We often hear from Michigan customers who want to understand the risks of carbon monoxide (CO). At ESI Heating and Cooling, we’re glad to share as much information as possible about protecting your indoor air quality (IAQ)—especially when it comes to the deadly nature of this silent killer.
Carbon monoxide is an odorless gas virtually impossible to detect without equipment. Like air, it is invisible and produces no scent. Inhaling enough of it can quickly cause adverse health reactions and even death.
Each year, CO poisoning is responsible for 20,000 emergency room visits, 4,000 hospitalizations, and 400 deaths in the United States, according to the Centers for Disease Control and Prevention (CDC). To promote safety and well-being for our community in Portland, here’s what you should know about this harmful airborne pollutant.
How CO Is Produced
Various substances can create CO gases from burning. Flammable materials like wood, gas, oil, coal, and propane contain carbon. CO molecules are a result of carbon that has only partially combusted.

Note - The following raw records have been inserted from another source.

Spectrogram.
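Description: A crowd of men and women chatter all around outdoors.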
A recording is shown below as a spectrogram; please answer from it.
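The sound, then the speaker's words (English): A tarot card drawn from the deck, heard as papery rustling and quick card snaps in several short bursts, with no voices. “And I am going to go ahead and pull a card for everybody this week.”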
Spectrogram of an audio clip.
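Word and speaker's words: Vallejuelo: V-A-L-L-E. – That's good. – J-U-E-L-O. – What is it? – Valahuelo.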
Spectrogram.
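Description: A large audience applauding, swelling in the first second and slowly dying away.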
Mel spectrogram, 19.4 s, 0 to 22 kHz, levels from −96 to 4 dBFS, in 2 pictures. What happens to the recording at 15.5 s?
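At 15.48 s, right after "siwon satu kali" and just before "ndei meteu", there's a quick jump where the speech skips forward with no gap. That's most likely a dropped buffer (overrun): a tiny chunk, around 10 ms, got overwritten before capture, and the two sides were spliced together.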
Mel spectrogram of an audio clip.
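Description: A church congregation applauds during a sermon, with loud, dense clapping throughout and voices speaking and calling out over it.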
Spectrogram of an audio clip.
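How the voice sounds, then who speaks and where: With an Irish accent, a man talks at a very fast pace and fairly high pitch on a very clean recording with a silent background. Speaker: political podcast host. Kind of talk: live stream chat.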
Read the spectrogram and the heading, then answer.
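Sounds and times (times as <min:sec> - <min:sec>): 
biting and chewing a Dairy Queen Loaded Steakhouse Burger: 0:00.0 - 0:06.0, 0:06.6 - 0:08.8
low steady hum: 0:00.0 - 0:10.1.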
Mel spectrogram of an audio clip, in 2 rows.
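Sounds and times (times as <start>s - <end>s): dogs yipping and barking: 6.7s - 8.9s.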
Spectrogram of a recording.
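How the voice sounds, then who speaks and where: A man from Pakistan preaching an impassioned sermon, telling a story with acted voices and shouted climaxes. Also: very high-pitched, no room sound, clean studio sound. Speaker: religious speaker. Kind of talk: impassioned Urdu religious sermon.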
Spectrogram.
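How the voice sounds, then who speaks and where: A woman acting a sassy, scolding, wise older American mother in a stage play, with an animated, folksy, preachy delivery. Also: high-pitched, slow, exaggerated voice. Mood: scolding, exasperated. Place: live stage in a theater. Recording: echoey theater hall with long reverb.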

Know the Risks
CO poisoning is a serious risk. It is toxic to the human body and can be fatal. When it enters the lungs, the bloodstream absorbs it. From there, it begins to displace oxygen, which is vital for the brain, heart, and other key organs to function.
The extent of harm depends on how much CO you inhale and the duration of time you’re exposed. Smaller amounts may produce subtle effects, whereas high concentrations may cause vomiting or fainting.

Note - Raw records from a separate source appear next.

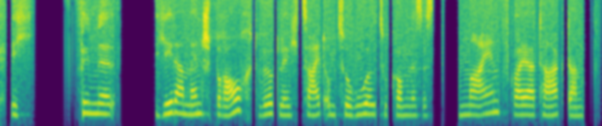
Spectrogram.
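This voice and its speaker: With a northern German accent, a woman of medium pitch speaks at a very slow pace in a monotone, flat intonation with long, frequent pauses, in a dry, close sound with no echo on a very clean recording with a silent background. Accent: German (northern) accent in Swiss setting. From northern Germany, Lüneburg Heath. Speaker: pastor. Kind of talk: interview. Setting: church.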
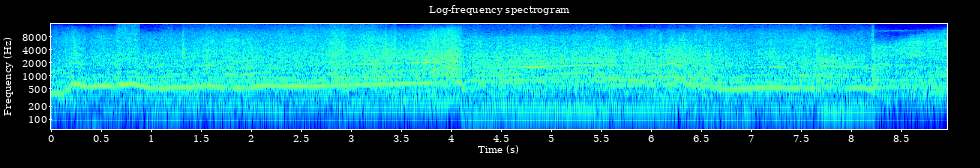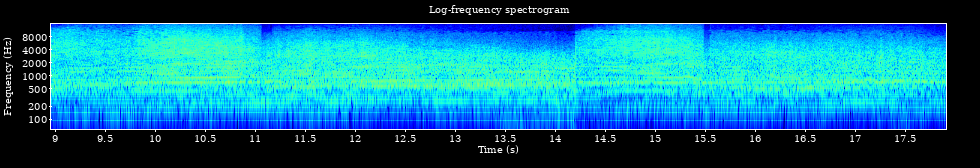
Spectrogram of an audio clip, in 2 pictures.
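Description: Race cars in a racing video game roar continuously with engines revving and shifting pitch as they accelerate, a steady loud drone with brief tonal changes throughout.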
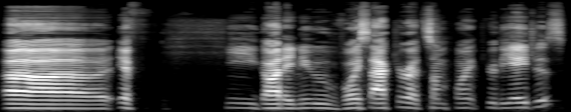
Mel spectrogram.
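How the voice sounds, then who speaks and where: Bright, forceful man talking casually. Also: fairly high pitch, little pitch movement, clear, resonant tone, no echo. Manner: emphatic, halting and repetitive, informal. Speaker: reaction video host. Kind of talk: casual opinionated reaction chat.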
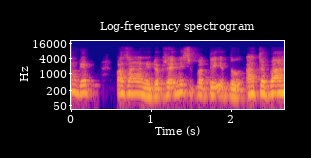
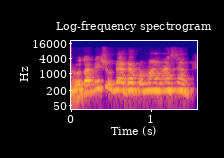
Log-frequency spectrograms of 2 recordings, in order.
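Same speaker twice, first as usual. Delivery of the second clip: mock protest; 8 semitones higher, faster than usual. Shown as a demonstration. Demo of objecting listener.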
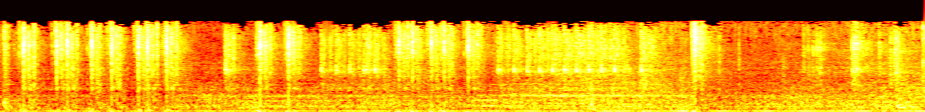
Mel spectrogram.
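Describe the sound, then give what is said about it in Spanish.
Rapid typewriter clatter as an official types up a document, the carriage returned to new lines several times between bursts of keystrokes. It forms a steady, dense rattle with no speech. “Cambia de línea varias veces y continúa escribiendo.”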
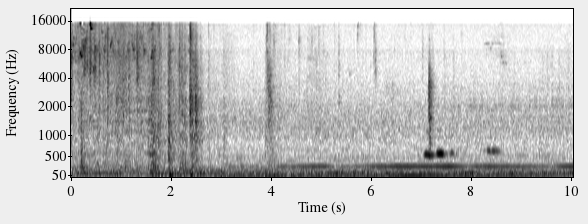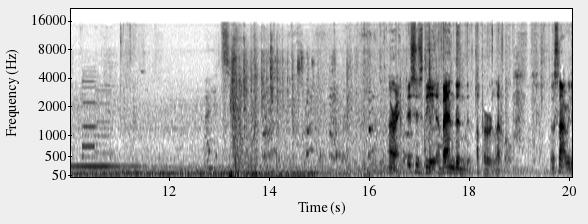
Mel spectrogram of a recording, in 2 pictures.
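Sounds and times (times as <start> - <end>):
elevator motor hum: 0.0 - 19.4
elevator chime: 6.4 - 11.6.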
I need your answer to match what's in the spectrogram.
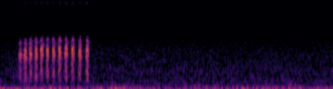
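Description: A Eurasian magpie gives one harsh, rattling chatter of about a dozen rapid notes lasting under a second. Faint background hiss follows.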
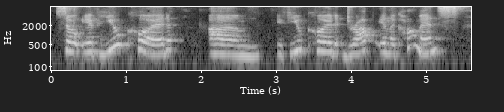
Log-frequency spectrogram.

Leaks in homes tend to be smaller, which means they may go unnoticed. Residents may develop a headache, upset stomach, or feel dizzy. As a result, the poisoning may be mistaken for illness. In industrial settings like a steel mill, CO leaks are often much larger in scale. This can quickly create adverse symptoms and lead to death.
Protect your family from an unnoticed lead. Install a CO alarm in your Portland home.
What Are the Symptoms?
As a general rule of thumb, the more severe the symptoms are, the higher the level of exposure. However, vulnerable groups like small children or the elderly may be more sensitive to lower concentrations of CO.
Milder symptoms include:
- Feeling dizzy
- Chest pains
More severe symptoms include:
- Throwing up
- Breathing difficulties
- Blurred vision
- Loss of consciousness
In addition to higher sensitivity, vulnerable groups are at greater risk of death as a result of exposure. Additionally, being asleep and/or intoxicated is a risk factor, since these states of consciousness make it harder for a person to detect symptoms.
How Much Is Too Much?
Inhaling any amount of CO is bad for you. However, healthy adults don’t usually display symptoms at concentrations of 1 to 70 ppm (parts per million), according to the U.S. Consumer Product Safety Commission (CPSC). Still, vulnerable people may begin to display symptoms at this stage.
The real danger zone is past 70 ppm. At 150 to 200 ppm, exposed persons are at risk of muscle failure, confusion, fainting, and death.
How Can I Protect My Home?
Stay diligent and keep your living space CO safe for yourself, your family members, and your pets. By keeping up with a few simple things, you can save lives:
Purchase a carbon monoxide detector for each floor, preferably for each bedroom. Replace the batteries when needed and be sure to test run once a week.
Take the time to read over the instruction manuals for your natural gas appliances. This includes furnaces, stoves, water heaters, and natural gas fireplaces. When you need a repair, always let a professional take care of it. Keep up with seasonal maintenance, as well. Maintenance visits allow a professional to check and fix any CO risk factors.
Never run gas-powered appliances in spaces that aren’t well ventilated. This is a surefire way to create massive amounts of CO.
Never leave your gas stovetop running when you’re not using it. Always double-check the burners are off when done cooking. Do not use your oven to heat your home.
Never idle your car in the garage. Even with the garage door open, it still presents a major risk for CO inhalation.
ESI Heating and Cooling hopes you found these tips helpful. Our goal, as always, is to help keep all of our neighbors in Portland, MI stay safe and healthy. If you need service on your home air conditioner or furnace, call us at 517-647-6906 or request service online today.